Hierarchies are bad at representing different points of view (the views of the bosses prevail over the views of the underlings, even if the underlings know more), while markets are bad at bringing people into conversation with one another (the price mechanism is a near miracle, as economists like Hayek have argued, but it’s a poorish medium for subtle argument that can change people’s minds). Democracy creates equality — allowing different people to bring their various perspectives to bear. It also thrives on the kind of argument that can lead to better solutions. A new social science literature is beginning to emerge, focusing on these pragmatic benefits of democracy, and how they can best be harnessed.

Valve has clearly come to similar conclusions, but on the basis of practical experience (perhaps a better guide to what works and what doesn’t than academic theorizing). As described in the Valve employee manual:

There are lots of stories about how Gabe [Newell] has made important decisions by himself, e.g., hiring the whole Portal 1 team on the spot after only half of a meeting. Although there are examples, like that one, where this kind of decision making has been successful, it’s not the norm for Valve. If it were, we’d be only as smart as Gabe or management types, and they’d make our important decisions for us. Gabe is the first to say that he can’t be right nearly often enough for us to operate that way. His decisions and requests are subject to just as much scrutiny and skepticism as anyone else’s. (So if he tells you to put a favorite custom knife design into Counter-Strike, you can just say no.)

Relying on the collective smarts of your employees, rather than on only the smartness of managers, has paid off extraordinarily well for Valve.

So, why don’t more firms do this? Again, the new employee manual has some interesting political insights. Running a flat organization is hard and requires constant commitment from everyone involved. Put differently, it takes a lot of decisions that are usually made by managers in traditional organizations and makes them the subject of direct and observable politics. This can pose a lot of strain (I suspect it is one of the reasons that Valve is so careful in its hiring process because even a few crazies or jerks could ruin everything if they were sufficiently persistent).

Second:

it requires a great deal of freedom from outside pressure — being self-funded was key. And having a founder who was confident enough to build this kind of place is rare, indeed.

In other words, the American business environment makes it difficult to experiment with the kind of radically flat organization that Valve is pioneering. Firms usually turn to private funders or to capital markets when they reach a certain point in their life cycle. Both kinds of investors are likely to be impatient with arrangements that benefit employees if they don’t provide measurable short-term payoffs, even if they have long-term economic advantages.
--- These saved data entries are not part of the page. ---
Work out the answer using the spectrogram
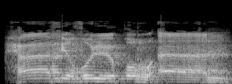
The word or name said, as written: Hafith Al Quran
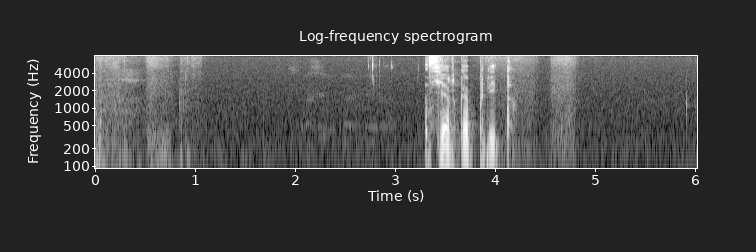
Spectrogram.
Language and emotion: Russian, neutral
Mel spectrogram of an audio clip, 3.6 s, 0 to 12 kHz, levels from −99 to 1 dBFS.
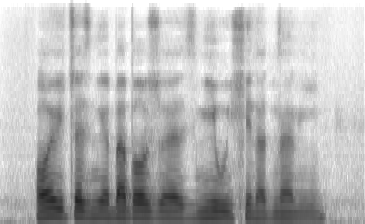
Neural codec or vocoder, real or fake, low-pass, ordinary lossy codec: autoencoder, 48 kHz, 32 numbers a frame, DAC-VAE, trained on Japanese speech; fake; 10.8 kHz; Opus, 64 kbps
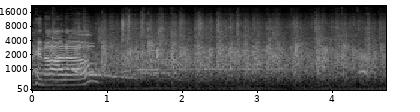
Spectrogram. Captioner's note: audience cheer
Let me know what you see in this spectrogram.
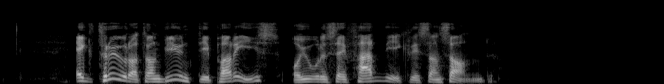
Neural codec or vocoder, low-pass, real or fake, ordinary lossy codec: none; 7.2 kHz; real; MP3, 64 kbps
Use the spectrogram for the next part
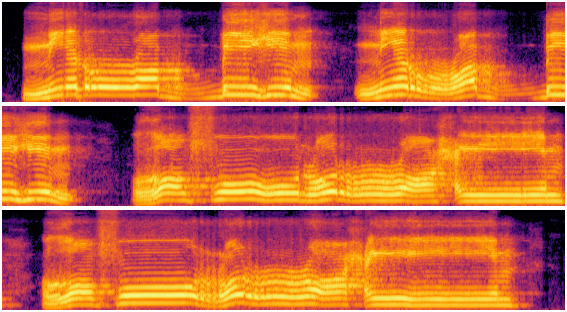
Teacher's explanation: nunnya hilang karena sudah dimasukkan ataupun dilebur, dimasukkan ke huruf ro. Mir rabbihim ghafurur rahim.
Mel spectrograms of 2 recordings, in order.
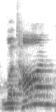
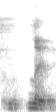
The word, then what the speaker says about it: Luton: Jake, how do you say his last? Laton? Luton? Luton. Okay, not Laton.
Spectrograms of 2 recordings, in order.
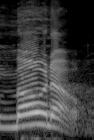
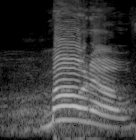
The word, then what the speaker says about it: Mono: work in this building aren't sure how you pronounce our county's name. So it is, say it with me, Mono. Mono, very good.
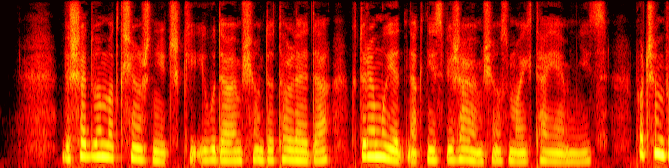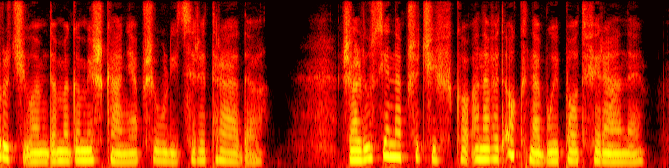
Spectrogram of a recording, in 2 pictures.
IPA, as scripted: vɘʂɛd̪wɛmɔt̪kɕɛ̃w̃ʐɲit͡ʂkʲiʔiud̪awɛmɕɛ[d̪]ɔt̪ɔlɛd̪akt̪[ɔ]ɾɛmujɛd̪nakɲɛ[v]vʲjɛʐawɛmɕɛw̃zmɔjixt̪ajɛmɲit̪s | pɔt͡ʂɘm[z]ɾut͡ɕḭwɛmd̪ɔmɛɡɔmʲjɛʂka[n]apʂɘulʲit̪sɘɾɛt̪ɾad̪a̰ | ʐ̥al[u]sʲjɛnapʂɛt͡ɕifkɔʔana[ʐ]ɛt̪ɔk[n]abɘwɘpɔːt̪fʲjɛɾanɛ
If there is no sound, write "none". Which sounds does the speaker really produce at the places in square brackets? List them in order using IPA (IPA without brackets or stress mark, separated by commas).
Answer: d̪, u, z, v, ɲ, u, v, n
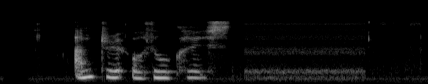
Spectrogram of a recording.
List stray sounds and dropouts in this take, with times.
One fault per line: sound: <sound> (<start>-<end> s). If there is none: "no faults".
no faults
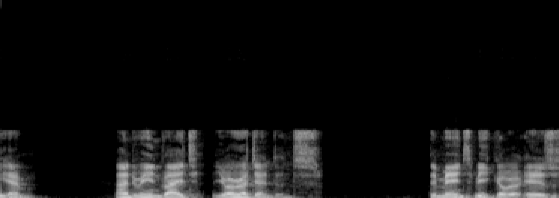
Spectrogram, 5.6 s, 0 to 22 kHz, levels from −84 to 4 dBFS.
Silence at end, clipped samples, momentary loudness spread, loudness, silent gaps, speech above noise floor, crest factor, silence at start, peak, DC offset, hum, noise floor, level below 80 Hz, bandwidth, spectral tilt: 0 s; under 0.1%; 14 LU; -19 LUFS; none; 63 dB; 18 dB; 0 s; -4 dBFS; under 0.1%; none; -83 dBFS; -74 dBFS; 8 kHz; -5.5 dB/octave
More subtly, as Washington University political scientist Gary Miller argues in his book Managerial Dilemmas, too much emphasis on “shareholder value” makes it hard to make long-term commitments to employees. Miller argues that firms are really successful when they can create trust-based reciprocity, in which the business promises to look after their employees over the longer run in return for their employees making extra efforts that are difficult to measure but hugely beneficial for the firm as a whole. If employees suspect that in a crunch their employer will side with anonymous shareholders rather than with them, it’ll be difficult to create this kind of relationship. That’s why it is likely much easier for self-funded firms like Valve to create strong bonds of trust with their employees than it is for businesses that rely heavily on capital markets.